Can i grow marijuana in washington state

But it’s not clear that the state’s tax collections would be hurt by allowing people to grow marijuana at home.

The measure passed out of the House Commerce and Gaming Committee on Friday. It would still need to pass both chambers of the Legislature — and not be vetoed by the governor — to become law.

Timothy Nadreau, a research economist at Washington State University, said he studied how allowing marijuana home growing would affect state revenue. He concluded that cannabis tax collections would most likely continue to increase if HB 1019 passed, in part because home growing could boost people’s interest in cannabis products.

He added that most people won’t choose to cultivate cannabis at home, simply because “growing it is hard, and the product is readily available in stores.”

More than eight years after Washington voters legalized recreational cannabis, some state lawmakers say it’s past time to let people grow their own pot at home.

“Our members, candidly, are not comfortable with the public safety aspects and public safety concerns associated with allowing marijuana home-grows,” said James McMahan of the Washington Association of Sheriffs and Police Chiefs, which represents law enforcement leaders.

Other states that have legalized recreational cannabis already allow home growing, but Washington does not.

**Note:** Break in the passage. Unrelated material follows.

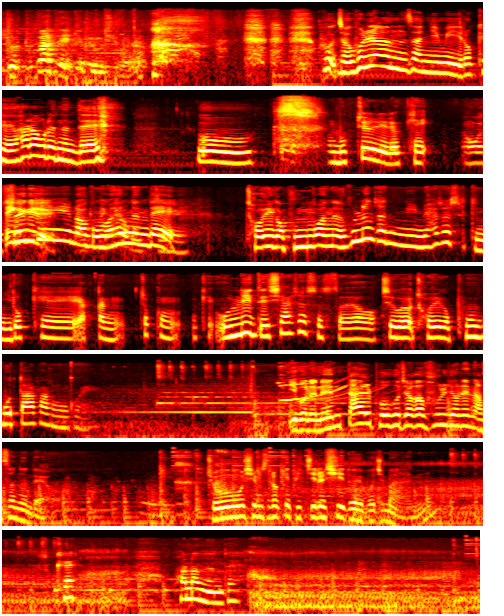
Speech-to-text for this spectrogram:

Under Washington state law, qualified medical cannabis patients can already grow a limited amount of marijuana plants. But for nonpatients, growing marijuana at home is a class C felony, punishable by up to five years in prison, a fine of up to $10,000, or both.

“We also, of course, have great concern over the exposure to children,” McMahon added at a Jan. 15 public hearing.

Yes, but only to other licensees for the purpose of negotiating a sale. All samples given away must be logged into the traceability database. You can only give away 4 grams per month to any one licensee.

Step 4: Choose a Business Entity

Whether you’re exploring the possibility of investing in or taking over an existing marijuana production business—or just waiting for the day the Washington State Liquor and Cannabis Board (WSLCB) reopens applications for new licenses—the information below will let you know the steps you need to take to stay in compliance with Washington’s marijuana laws.

Not currently. The number of licenses is capped, and the WSLCB isn’t opening up applications for new licenses anytime in the foreseeable future.

Can I sample my own product?

RCW 69.50.385 gave the WSLCB board the authority to create a licensing procedure so that common carriers can transport marijuana and marijuana products from one licensed facility to another. In other words, the person who drives your bud harvest to the processor needs to get a license from the WSLCB. The Marijuana Transportation License fee is $250.

Yes. You can hold up to three of one kind of license (such as three producer licenses).

Tier One: less than two thousand square feet.
Tier Two: two thousand square feet to 10 thousand square feet.
Tier Three: 10 thousand square feet to 30 thousand square feet.

Can I apply for a new Washington marijuana producer license?

Originally, I-502 rules dictated that all financiers must be Washington residents, living in-state for at least three months. Legislative changes have relaxed somewhat since then. It’s possible to apply to the WSLCB to accept funds from an out-of-state financier. You’ll have to submit an Application for Additional Funding to the WSLCB and receive approval. Out-of-state financiers have to be US residents.

One nice thing about growing marijuana (as opposed to selling it as a retailer) is that you don’t have to sweat finding the most convenient place for customers. In fact, for security purposes, an out-of-the-way location can be a bonus. This can make it a little easier to abide by the state’s zoning requirements.

Can i grow marijuana in washington state

1 oz. of useable cannabis

Growing it

Like tobacco, smoking cannabis in any indoor location is subject to the restrictions of the Washington state’s Smoking in Public Places law (RCW 70.160). Not sure how this applies to you? Ask your hotel about their rules regarding smoking or using in rooms.

Coming

Over 21? Here’s how much you can have on you at one time: